> Input for this task:

□ □ □ □ □ □ □

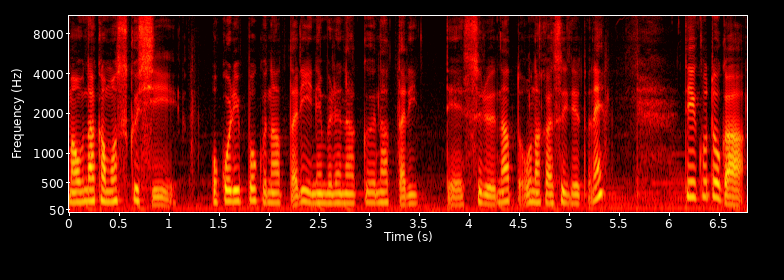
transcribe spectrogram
まあ、お腹もすくし怒りっぽくなったり眠れなくなったりってするなとお腹が空いてるとね。っていうことが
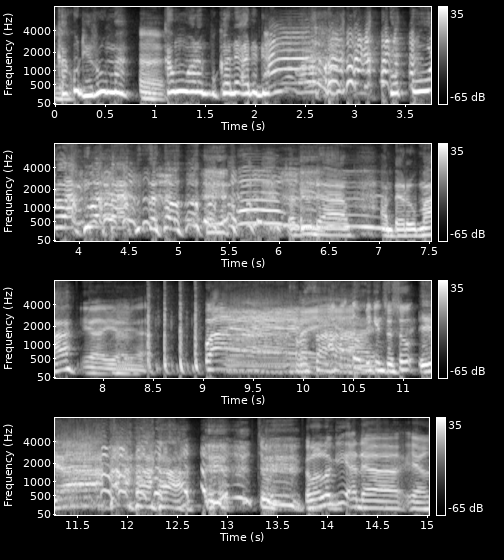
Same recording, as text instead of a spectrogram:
aku di rumah Ah. kamu malah bukannya ada di rumah malah gue pulang gue langsung tapi udah sampai rumah Iya, iya, iya. Wah, Selesai. apa tuh bikin susu? iya Coba, kalau lo Gi ada yang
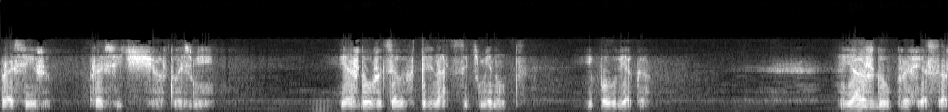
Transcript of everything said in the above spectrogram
Проси же, проси, черт возьми. Я жду уже целых тринадцать минут и полвека. Я жду, профессор.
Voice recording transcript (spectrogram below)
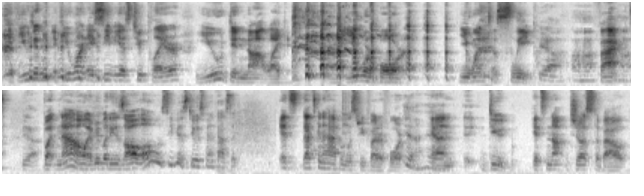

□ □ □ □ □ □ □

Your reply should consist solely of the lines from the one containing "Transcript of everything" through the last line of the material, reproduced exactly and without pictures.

Transcript of everything said in the above spectrogram
Проси же, проси, черт возьми. Я жду уже целых тринадцать минут и полвека. Я жду, профессор.
Voice recording transcript (spectrogram below)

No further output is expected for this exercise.